▸ **What you are asked to do**
What you return should be the entries, unchanged, without their pictures.

▸ **Given data**

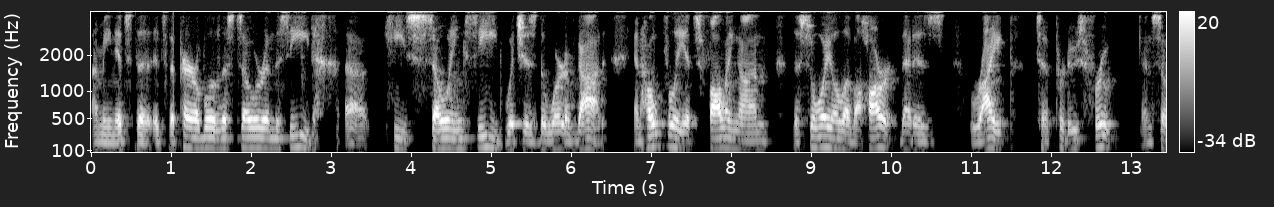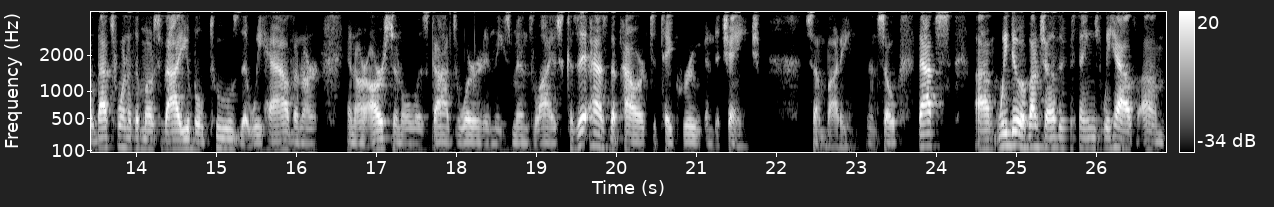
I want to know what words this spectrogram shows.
i mean it's the it's the parable of the sower and the seed. Uh, he's sowing seed which is the word of god. And hopefully it's falling on the soil of a heart that is ripe to produce fruit and so that's one of the most valuable tools that we have in our in our arsenal is god's word in these men's lives because it has the power to take root and to change somebody. And so that's um, we do a bunch of other things. We have um,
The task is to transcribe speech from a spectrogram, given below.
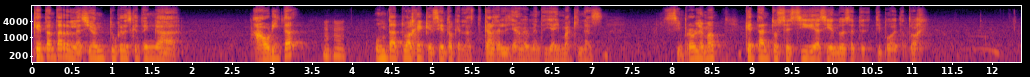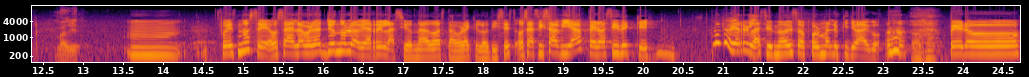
¿Qué tanta relación tú crees que tenga ahorita un tatuaje que siento que en las cárceles ya obviamente ya hay máquinas sin problema? ¿Qué tanto se sigue haciendo ese tipo de tatuaje? Más bien. Mm, pues no sé, o sea, la verdad yo no lo había relacionado hasta ahora que lo dices. O sea, sí sabía, pero así de que no lo había relacionado de esa forma lo que yo hago. Ajá. Pero,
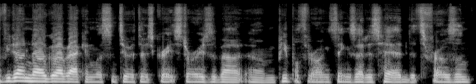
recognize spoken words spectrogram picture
if you don't know, go back and listen to it. There's great stories about um, people throwing things at his head that's frozen.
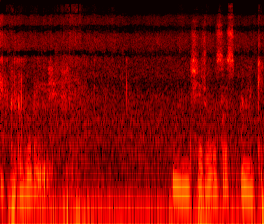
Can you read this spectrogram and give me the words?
ఇక్కడ కూడా ఉన్నాయి. మంచి రోజెస్ మనకి.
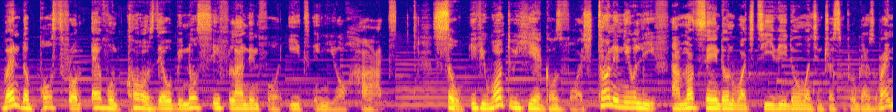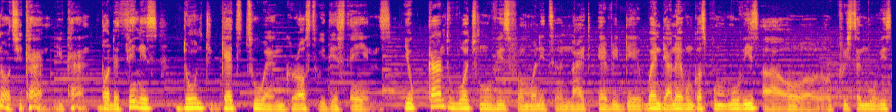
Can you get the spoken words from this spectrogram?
when the post from heaven comes, there will be no safe landing for it in your heart. So, if you want to hear God's voice, turn a new leaf. I'm not saying don't watch TV, don't watch interesting programs. Why not? You can, you can. But the thing is, don't get too engrossed with these things. You can't watch movies from morning till night every day when they are not even gospel movies uh, or, or, Christian movies,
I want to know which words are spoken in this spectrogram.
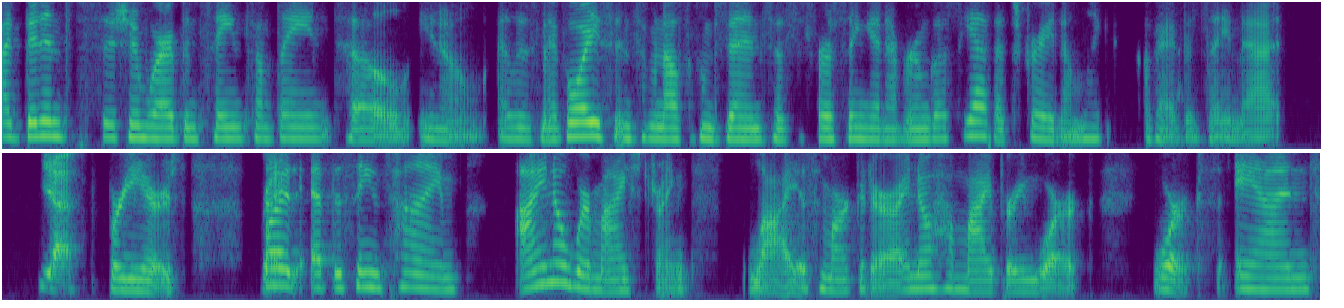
I've been in the position where I've been saying something till, you know, I lose my voice and someone else comes in, says the first thing, and everyone goes, Yeah, that's great. I'm like, Okay, I've been saying that. Yeah. For years. Right. But at the same time, I know where my strengths lie as a marketer. I know how my brain work works. And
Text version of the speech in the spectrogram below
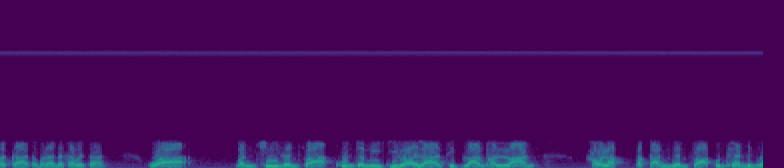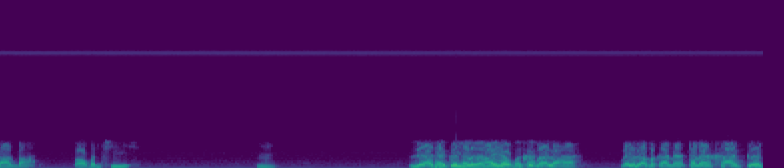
ประกาศออกมาแล้วนะครับ อาจารย์ ว่าบัญชีเงินฝากคุณจะมีกี่ร้อยล้านสิบล้านพันล้านเขารับประกันเงินฝากคุณแค่หนึ่งล้านบาทต่อบัญชี อืม แล้วถ้าเกิดแล้วธที่เหลืนาอคารไม่รัล้บมประกันขึ้นมาล่ะฮะไม่รับประกันนะถ้าธนาคารเกิด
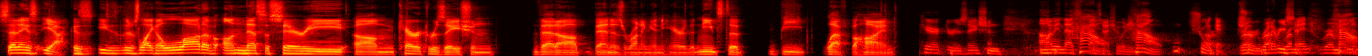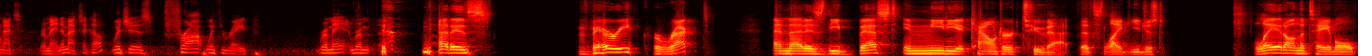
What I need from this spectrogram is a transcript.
Settings, yeah, because there's like a lot of unnecessary um, characterization that uh, Ben is running in here that needs to be left behind. characterization. I Um, mean, that's, how? that's actually what he How? Sure, Okay. sure. Re- whatever you remain, say. remain, How? in Mex- remain in Mexico. Which is fraught with rape. Remain. Rem- That is very correct. And that is the best immediate counter to that. That's like you just lay it on the table.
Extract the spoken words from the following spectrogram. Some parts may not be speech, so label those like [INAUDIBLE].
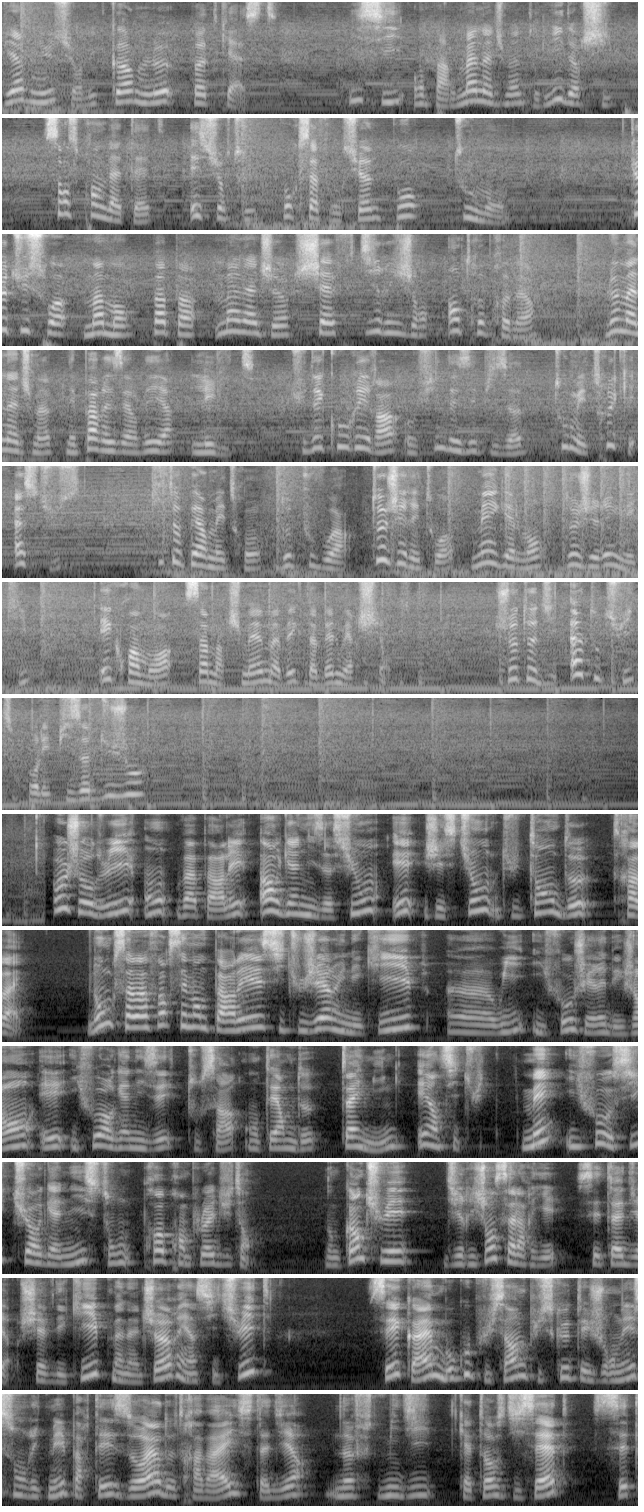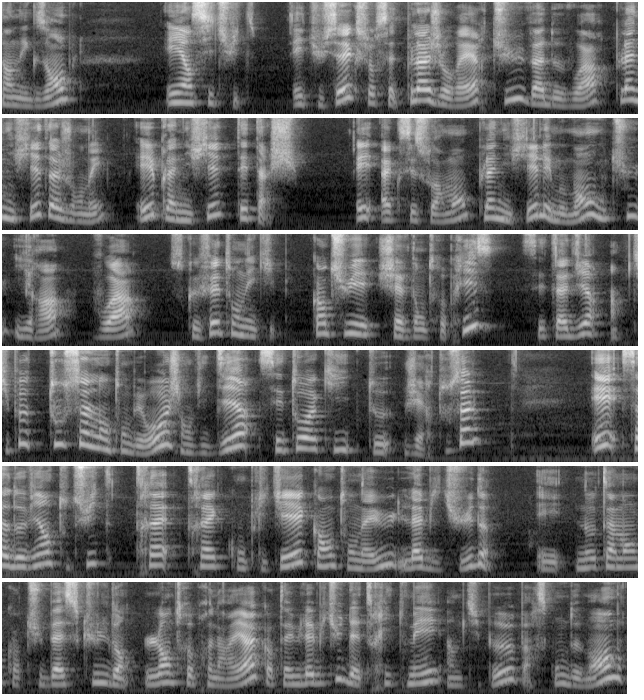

▸ **Solution**
I want to know what words this spectrogram shows.
i mean it's the it's the parable of the sower and the seed. Uh, he's sowing seed which is the word of god. And hopefully it's falling on the soil of a heart that is ripe to produce fruit and so that's one of the most valuable tools that we have in our in our arsenal is god's word in these men's lives because it has the power to take root and to change somebody. And so that's um, we do a bunch of other things. We have um,
The task is to transcribe speech from a spectrogram, given below.
¿Qué tanta relación tú crees que tenga ahorita un tatuaje que siento que en las cárceles ya obviamente ya hay máquinas sin problema? ¿Qué tanto se sigue haciendo ese tipo de tatuaje? Más bien. Mm, pues no sé, o sea, la verdad yo no lo había relacionado hasta ahora que lo dices. O sea, sí sabía, pero así de que no lo había relacionado de esa forma lo que yo hago. Ajá. Pero,
recognize spoken words spectrogram picture
if you don't know, go back and listen to it. There's great stories about um, people throwing things at his head that's frozen.
Can you read this spectrogram and give me the words?
ఇక్కడ కూడా ఉన్నాయి. మంచి రోజెస్ మనకి.
Can you get the spoken words from this spectrogram?
when the post from heaven comes, there will be no safe landing for it in your heart. So, if you want to hear God's voice, turn a new leaf. I'm not saying don't watch TV, don't watch interesting programs. Why not? You can, you can. But the thing is, don't get too engrossed with these things. You can't watch movies from morning till night every day when they are not even gospel movies uh, or, or, Christian movies,
I want to know which words are spoken in this spectrogram.
I've been in the position where I've been saying something till, you know, I lose my voice and someone else comes in, says the first thing, and everyone goes, Yeah, that's great. I'm like, Okay, I've been saying that. Yeah. For years. Right. But at the same time, I know where my strengths lie as a marketer. I know how my brain work works. And
Text version of the speech in the spectrogram below
ประกาศออกมาแล้วนะครับ อาจารย์ ว่าบัญชีเงินฝากคุณจะมีกี่ร้อยล้านสิบล้านพันล้านเขารับประกันเงินฝากคุณแค่หนึ่งล้านบาทต่อบัญชี อืม แล้วถ้าเกิดแล้วธที่เหลืนาอคารไม่รัล้บมประกันขึ้นมาล่ะฮะไม่รับประกันนะถ้าธนาคารเกิด
What I need from this spectrogram is a transcript.
Settings, yeah, because there's like a lot of unnecessary um, characterization that uh, Ben is running in here that needs to be left behind. characterization. I Um, mean, that's, how? that's actually what he How? Sure, Okay. sure. Re- whatever you remain, say. remain, How? in Mex- remain in Mexico. Which is fraught with rape. Remain. Rem- That is very correct. And that is the best immediate counter to that. That's like you just lay it on the table.
Extract the spoken words from the following spectrogram. Some parts may not be speech, so label those like [INAUDIBLE].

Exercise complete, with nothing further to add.